"Most of the big shore places were closed now and there were hardly any lights except the shadowy, moving glow of a ferryboat across the Sound. And as the moon rose higher the inessential houses began to melt away until gradually I became aware of the old island here that flowered once for Dutch sailors’ eyes — a fresh, green breast of the new world. Its vanished trees, the trees that had made way for Gatsby’s house, had once pandered in whispers to the last and greatest of all human dreams; for a transitory enchanted moment man must have held his breath in the presence of this continent, compelled into an aesthetic contemplation he neither understood nor desired, face to face for the last time in history with something commensurate to his capacity for wonder."

When one finds something commensurate with one's capacity for wonder, one's only response is silence. The Dutch sailors hold their breath. In the presence of unsurpassed wonder one can say nothing. Words are inadequate. To try to exclaim on the ineffable is to sully the thing of wonder. One can only stand silent.

Keats was stunned by the beauty of Chapman's translation of Homer. The only way he can measure the depth of the effect of the poetry on him is to compare his reaction with men who, after hacking their way through an almost impenetrable rain forest, come out of the forest, make their way to a peak, where, in "wild surmise." On this peak, the mighty Pacific tossing in front of them, they stand "silent."

On First Looking into Chapman's Homer

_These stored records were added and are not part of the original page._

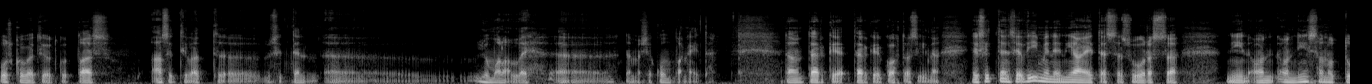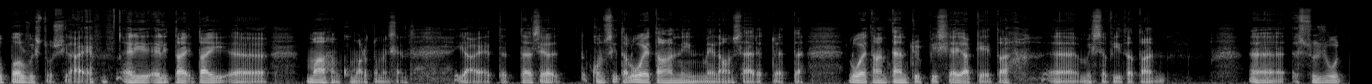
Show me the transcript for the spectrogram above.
uskovat, jotkut taas asettivat sitten Jumalalle tämmöisiä kumppaneita. Tämä on tärkeä, tärkeä kohta siinä. Ja sitten se viimeinen jae tässä suurassa niin on, on niin sanottu polvistusjae, eli, eli tai, tai maahan kumartumisen jae. Että, että se, kun sitä luetaan, niin meillä on säädetty, että luetaan tämän tyyppisiä jakeita, missä viitataan sujud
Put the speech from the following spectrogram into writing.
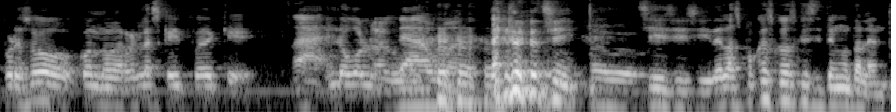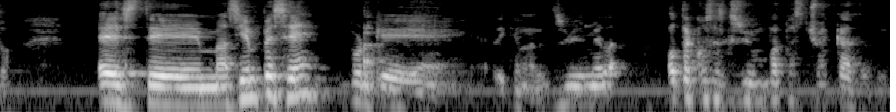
Por eso, cuando agarré la skate fue de que. Ah, Luego, luego. agua. sí. Ah, güey. Sí, sí, sí. De las pocas cosas que sí tengo talento. Este, así empecé porque. De que la neta soy mierda. Otra cosa es que soy un patas chuecas, güey.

Much have I travell'd in the realms of gold,
And many goodly states and kingdoms seen;
Round many western islands have I been
Which bards in fealty to Apollo hold.
Oft of one wide expanse had I been told
That deep-brow'd Homer ruled as his demesne;
Yet did I never breathe its pure serene
Till I heard Chapman speak out loud and bold:
Then felt I like some watcher of the skies
When a new planet swims into his ken;
Or like stout Cortez when with eagle eyes
He star'd at the Pacific--and all his men
Look'd at each other with a wild surmise
Silent, upon a peak in Darien.
On the Grasshopper and Cricket

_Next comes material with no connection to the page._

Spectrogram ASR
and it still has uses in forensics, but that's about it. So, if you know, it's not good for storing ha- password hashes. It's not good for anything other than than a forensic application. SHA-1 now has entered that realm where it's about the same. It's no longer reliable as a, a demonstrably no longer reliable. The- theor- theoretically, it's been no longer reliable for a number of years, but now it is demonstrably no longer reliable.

Stephen Pentz said...

Mr. Floyd: Thank you very much for your thoughts on silence, and for the passages from Fitzgerald and Keats. Calm and silence are natural partners. As a long-time reader of this blog, you may recall that I have quoted on more than one occasion this statement by Wittgenstein, which is a touchstone for me: "What we cannot speak about we must pass over in silence." Tractatus Logico-Philosophicus, Proposition 7 (Pears/McGuinness translation).

Thank you for visiting again. I always appreciate hearing from you.

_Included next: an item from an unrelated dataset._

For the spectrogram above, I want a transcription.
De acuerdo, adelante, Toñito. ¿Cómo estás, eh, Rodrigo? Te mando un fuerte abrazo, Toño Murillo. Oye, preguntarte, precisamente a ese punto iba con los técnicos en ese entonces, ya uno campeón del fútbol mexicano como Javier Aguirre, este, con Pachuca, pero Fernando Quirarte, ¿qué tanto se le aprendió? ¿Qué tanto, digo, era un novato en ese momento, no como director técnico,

Fred said...


"The greatest revelation is stillness." Lao-Tse

Stephen Pentz said...

Fred: Thank you. Very nice. This sort of wisdom has been around for ages, but we each need to rediscover it over and over again for ourselves. (This is in the nature of an admonition to myself, definitely NOT a claim to possessing any such wisdom.) We are fortunate to have it available to us. But we need to constantly remind ourselves. Thanks again.

Anonymous said...

The Holy Silence--Silence as the cornerstone of character

From an article on the Sioux way of life.

The first American believed profoundly in silence — the sign of a perfect equilibrium. Silence is the absolute poise or balance of body, mind, and spirit. The man who preserves his selfhood ever calm and unshaken by the storms of existence — not a leaf, as it were, astir on the tree; not a ripple upon the surface of shining pool — his, in the mind of the unlettered sage, is the ideal attitude and conduct of life. If you ask him: “What is silence?” he will answer: “It is the Great Mystery!” “The holy silence is His voice!” If you ask: “What are the fruits of silence?” he will say: “They are self-control, true courage or endurance, patience, dignity, and reverence. Silence is the cornerstone of character.” “Guard your tongue in youth,” said the old chief, Wabashaw, “and in age you may mature a thought that will be of service to your people!”

Stephen Pentz said...

Anonymous: Thank you very much for sharing this. It goes well here, and provides further evidence of the timelessness of this sort of wisdom. Thanks again.